Public perception of tax reform is driven in a large part by digital media and self-education through internet resources. This public perception can be used to shape future tax reform not only to increase efficiency and reduce rates overall, but to make a painful subject more palatable to the average taxpayer.  In addition, public perception of tax reform can be influenced by academic institutions and post graduate studies in taxation.  For example, at Villanova University’s Graduate Tax Program, students who are pursuing a Master of Taxation (MT) degree, or a Master of Laws (LLM) in Taxation degree engage in discussions about tax reform, and look closely at how public opinion can and should influence tax policy.  These discussions address the historical impact of taxation on individuals and businesses and compare our system with other country’s tax regimes. The desired outcome is to develop and drive thoughtful, rationale and equitable approaches to tax reform.








Related Articles:

The Digital Economy and Tax Law: How Technology Affects Regulation

A Taxing Dilemma: To Audit or Not to Audit?

Technology’s Role in Comprehensive Tax Reform

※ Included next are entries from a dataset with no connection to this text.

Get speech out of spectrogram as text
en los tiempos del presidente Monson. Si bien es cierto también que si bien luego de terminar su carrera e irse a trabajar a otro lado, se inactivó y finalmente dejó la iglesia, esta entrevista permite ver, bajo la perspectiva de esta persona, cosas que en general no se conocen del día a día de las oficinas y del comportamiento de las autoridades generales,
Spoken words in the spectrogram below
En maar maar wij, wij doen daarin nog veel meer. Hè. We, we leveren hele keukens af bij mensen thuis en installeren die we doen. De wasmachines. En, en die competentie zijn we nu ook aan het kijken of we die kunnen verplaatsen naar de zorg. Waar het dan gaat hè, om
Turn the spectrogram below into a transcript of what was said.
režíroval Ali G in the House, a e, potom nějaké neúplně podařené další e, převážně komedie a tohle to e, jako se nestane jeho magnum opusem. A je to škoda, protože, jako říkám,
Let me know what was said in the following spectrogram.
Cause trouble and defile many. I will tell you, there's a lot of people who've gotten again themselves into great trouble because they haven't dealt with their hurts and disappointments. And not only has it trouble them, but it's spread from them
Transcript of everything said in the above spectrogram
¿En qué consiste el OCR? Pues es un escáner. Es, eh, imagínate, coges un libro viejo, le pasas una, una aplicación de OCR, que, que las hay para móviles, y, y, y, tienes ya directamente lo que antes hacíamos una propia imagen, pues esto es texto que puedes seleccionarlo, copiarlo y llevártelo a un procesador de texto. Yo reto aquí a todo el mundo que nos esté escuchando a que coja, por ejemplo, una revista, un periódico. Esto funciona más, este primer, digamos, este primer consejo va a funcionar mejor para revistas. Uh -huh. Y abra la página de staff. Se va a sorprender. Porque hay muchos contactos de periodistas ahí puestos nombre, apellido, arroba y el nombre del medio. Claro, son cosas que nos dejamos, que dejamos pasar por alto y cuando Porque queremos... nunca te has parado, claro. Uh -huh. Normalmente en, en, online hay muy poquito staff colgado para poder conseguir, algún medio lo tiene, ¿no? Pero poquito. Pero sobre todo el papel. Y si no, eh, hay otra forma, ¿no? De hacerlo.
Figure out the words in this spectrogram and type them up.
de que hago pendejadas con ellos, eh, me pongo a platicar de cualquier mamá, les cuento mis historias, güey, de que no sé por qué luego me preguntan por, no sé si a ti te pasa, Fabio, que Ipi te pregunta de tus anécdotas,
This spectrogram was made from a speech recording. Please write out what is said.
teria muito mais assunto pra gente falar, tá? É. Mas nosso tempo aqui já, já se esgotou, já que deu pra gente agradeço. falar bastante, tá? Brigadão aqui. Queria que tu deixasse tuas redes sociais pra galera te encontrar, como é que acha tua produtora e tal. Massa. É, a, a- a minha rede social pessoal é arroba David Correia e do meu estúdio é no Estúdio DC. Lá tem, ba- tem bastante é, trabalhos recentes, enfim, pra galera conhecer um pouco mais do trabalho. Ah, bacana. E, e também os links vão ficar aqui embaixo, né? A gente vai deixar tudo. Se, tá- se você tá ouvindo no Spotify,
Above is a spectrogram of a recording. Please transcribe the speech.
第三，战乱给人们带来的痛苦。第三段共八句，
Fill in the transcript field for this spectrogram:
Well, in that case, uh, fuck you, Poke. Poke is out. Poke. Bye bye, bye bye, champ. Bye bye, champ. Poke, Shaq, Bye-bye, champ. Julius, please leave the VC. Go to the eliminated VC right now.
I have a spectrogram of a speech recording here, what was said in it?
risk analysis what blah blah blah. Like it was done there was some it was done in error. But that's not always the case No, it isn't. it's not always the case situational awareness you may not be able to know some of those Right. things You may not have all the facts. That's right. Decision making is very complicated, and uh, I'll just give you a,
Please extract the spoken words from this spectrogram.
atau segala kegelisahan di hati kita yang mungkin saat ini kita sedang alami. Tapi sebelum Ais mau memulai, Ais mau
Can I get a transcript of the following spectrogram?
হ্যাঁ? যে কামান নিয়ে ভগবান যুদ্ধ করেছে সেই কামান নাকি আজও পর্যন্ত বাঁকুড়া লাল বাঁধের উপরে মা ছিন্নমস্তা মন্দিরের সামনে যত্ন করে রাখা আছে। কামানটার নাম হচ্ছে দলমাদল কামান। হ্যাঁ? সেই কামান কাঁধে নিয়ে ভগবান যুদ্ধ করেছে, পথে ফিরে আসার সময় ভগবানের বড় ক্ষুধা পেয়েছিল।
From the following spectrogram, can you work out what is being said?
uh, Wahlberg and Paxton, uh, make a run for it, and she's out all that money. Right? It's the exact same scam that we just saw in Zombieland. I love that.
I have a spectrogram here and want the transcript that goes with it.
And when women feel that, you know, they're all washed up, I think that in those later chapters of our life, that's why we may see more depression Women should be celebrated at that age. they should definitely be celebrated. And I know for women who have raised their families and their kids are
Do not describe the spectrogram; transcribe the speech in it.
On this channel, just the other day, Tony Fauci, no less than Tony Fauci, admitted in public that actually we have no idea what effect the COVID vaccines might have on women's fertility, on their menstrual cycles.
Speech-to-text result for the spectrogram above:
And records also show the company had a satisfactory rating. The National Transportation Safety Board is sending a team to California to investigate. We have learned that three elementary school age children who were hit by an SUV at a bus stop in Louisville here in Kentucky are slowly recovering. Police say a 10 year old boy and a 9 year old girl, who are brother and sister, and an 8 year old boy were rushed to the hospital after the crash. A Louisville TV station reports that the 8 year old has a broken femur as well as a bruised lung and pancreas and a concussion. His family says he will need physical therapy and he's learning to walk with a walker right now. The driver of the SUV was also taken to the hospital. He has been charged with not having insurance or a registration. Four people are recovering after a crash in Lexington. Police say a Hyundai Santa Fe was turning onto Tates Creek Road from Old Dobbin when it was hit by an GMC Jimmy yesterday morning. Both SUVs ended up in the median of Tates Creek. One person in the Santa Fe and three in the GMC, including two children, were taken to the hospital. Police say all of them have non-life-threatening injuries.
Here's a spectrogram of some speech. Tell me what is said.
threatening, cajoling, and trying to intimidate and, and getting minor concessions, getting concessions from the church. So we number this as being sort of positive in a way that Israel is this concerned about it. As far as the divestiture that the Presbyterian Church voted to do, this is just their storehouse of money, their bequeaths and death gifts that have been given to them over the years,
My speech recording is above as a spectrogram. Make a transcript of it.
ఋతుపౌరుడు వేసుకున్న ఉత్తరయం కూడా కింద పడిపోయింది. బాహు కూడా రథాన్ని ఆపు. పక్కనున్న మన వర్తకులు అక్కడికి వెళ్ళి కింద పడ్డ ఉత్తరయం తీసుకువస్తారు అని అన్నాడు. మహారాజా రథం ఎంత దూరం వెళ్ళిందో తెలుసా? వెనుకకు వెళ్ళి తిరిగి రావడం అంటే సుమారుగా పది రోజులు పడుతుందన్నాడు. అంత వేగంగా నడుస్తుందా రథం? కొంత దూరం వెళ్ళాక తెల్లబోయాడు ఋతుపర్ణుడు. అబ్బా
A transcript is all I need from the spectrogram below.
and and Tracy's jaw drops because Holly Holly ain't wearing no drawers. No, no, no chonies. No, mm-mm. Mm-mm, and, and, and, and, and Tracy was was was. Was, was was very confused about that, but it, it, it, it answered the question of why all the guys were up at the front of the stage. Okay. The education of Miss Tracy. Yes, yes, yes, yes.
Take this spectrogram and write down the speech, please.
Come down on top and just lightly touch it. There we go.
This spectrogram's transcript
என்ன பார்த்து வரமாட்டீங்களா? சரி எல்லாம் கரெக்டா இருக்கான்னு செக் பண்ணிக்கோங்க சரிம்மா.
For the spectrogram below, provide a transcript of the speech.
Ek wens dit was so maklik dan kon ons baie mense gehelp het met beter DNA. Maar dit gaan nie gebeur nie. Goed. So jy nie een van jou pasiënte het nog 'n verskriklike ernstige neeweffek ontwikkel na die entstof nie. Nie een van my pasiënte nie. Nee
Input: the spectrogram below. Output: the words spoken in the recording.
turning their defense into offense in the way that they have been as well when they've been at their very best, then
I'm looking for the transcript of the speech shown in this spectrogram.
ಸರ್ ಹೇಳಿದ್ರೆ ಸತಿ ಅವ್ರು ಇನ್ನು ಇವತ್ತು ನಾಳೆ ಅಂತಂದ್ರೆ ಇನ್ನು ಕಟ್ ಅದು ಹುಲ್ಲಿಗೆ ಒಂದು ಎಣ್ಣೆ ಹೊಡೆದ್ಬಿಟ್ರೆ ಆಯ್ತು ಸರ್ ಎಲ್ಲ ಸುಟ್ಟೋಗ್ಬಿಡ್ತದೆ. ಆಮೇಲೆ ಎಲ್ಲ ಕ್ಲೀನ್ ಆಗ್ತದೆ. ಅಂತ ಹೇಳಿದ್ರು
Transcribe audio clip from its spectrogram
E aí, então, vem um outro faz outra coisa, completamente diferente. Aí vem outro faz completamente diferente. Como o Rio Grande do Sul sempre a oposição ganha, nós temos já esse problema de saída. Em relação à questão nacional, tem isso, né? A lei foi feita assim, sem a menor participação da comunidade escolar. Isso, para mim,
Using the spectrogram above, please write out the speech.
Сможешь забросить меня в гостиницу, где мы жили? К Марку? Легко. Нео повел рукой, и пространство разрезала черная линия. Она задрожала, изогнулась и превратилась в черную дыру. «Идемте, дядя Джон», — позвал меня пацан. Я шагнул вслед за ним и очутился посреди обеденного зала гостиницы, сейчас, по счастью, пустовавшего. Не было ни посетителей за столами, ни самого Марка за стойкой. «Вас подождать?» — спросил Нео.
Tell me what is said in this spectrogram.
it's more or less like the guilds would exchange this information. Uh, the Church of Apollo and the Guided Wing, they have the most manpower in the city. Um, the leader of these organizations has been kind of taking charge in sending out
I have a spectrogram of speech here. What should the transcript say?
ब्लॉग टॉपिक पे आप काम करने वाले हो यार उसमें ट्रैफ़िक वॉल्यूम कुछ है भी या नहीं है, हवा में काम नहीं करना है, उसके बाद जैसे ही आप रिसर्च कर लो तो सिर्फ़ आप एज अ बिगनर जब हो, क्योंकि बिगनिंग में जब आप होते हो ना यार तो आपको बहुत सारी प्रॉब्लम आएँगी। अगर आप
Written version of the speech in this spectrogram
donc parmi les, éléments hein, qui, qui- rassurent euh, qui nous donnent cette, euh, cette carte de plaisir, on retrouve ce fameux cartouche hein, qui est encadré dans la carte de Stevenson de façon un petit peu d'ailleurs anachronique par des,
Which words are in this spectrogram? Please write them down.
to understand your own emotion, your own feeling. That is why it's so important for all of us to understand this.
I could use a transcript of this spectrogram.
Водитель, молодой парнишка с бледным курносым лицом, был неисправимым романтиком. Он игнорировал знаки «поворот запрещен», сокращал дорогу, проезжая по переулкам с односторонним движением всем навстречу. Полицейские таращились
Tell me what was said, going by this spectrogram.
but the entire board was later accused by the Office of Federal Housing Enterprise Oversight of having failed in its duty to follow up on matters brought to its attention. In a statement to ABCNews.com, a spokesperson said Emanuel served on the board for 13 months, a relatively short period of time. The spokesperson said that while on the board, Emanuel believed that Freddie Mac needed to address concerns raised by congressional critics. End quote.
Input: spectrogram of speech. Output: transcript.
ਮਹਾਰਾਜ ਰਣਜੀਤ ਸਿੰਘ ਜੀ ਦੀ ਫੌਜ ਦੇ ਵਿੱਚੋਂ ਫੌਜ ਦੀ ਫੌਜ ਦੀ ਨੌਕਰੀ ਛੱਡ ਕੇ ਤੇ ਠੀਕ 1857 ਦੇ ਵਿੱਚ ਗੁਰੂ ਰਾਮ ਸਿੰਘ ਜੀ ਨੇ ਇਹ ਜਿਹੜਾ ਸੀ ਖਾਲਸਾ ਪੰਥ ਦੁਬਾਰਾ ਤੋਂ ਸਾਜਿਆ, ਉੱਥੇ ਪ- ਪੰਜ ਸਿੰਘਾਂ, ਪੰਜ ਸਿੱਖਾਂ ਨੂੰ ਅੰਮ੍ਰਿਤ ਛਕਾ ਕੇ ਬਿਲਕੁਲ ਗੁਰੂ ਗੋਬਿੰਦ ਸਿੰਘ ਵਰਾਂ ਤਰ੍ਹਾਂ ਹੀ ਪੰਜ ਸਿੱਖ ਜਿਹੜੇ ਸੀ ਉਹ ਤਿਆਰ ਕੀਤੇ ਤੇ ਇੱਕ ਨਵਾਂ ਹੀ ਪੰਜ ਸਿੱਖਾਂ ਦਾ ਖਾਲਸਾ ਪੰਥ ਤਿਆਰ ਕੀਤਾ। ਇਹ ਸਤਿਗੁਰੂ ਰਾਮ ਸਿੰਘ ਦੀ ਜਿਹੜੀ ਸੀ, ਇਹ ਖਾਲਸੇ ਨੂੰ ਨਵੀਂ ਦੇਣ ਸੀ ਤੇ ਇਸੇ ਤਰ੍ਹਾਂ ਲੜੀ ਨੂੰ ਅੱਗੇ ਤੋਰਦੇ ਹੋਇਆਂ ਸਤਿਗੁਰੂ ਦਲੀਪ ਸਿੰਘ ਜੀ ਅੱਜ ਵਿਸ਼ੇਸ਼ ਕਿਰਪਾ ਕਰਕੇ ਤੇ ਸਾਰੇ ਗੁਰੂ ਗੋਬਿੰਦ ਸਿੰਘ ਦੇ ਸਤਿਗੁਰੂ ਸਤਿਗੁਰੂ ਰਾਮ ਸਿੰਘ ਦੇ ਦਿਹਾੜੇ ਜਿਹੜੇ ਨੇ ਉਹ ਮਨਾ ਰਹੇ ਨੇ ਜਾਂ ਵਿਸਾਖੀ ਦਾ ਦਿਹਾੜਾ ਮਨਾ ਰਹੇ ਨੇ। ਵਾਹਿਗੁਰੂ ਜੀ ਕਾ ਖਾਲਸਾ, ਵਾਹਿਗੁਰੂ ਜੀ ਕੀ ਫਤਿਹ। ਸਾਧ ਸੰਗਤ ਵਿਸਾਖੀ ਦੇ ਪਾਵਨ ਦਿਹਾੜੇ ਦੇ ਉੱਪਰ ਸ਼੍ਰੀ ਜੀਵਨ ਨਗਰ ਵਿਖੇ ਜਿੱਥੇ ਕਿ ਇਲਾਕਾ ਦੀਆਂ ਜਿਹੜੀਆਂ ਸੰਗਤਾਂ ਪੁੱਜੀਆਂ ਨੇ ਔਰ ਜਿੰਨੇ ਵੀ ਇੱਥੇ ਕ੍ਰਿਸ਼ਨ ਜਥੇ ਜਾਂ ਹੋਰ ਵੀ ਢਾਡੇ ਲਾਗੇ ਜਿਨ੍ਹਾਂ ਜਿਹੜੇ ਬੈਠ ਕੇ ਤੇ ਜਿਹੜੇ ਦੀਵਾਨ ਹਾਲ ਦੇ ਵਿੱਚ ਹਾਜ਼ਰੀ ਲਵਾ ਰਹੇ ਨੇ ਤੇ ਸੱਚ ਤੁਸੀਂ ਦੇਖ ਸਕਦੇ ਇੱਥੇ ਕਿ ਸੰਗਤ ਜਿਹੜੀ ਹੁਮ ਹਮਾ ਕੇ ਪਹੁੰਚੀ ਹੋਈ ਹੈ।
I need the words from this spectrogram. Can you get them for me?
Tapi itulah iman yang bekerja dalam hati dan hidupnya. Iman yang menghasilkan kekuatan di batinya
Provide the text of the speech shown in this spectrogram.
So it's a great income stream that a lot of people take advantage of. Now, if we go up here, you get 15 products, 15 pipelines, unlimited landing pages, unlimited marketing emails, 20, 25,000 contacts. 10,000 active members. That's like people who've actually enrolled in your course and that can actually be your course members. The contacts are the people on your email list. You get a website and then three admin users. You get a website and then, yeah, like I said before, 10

The articles, materials and information (referred to as “Content”) provided via this site are for personal, non-commercial, informational purposes only. None of the Content constitutes, or is intended to serve as, legal, financial or tax advice. The Content does not convey the official position or endorsement of Villanova University. The Content is provided “as is” and without any warranties, representations or guarantees, and any implied warranties, representations or guarantees are hereby expressly disclaimed. Any tax analysis or observations included in the Content may not contain a full description of all relevant facts or a complete analysis of all relevant tax issues or authorities. In addition, any tax analysis or observations contained in the Content is not intended or written to be used, and cannot be used, for the purpose of (i) avoiding penalties under the Internal Revenue Code or (ii) promoting, marketing or recommending any transaction or matter addressed herein. Individuals should consult their legal, financial, tax advisors for a full analysis and advice related to their specific facts.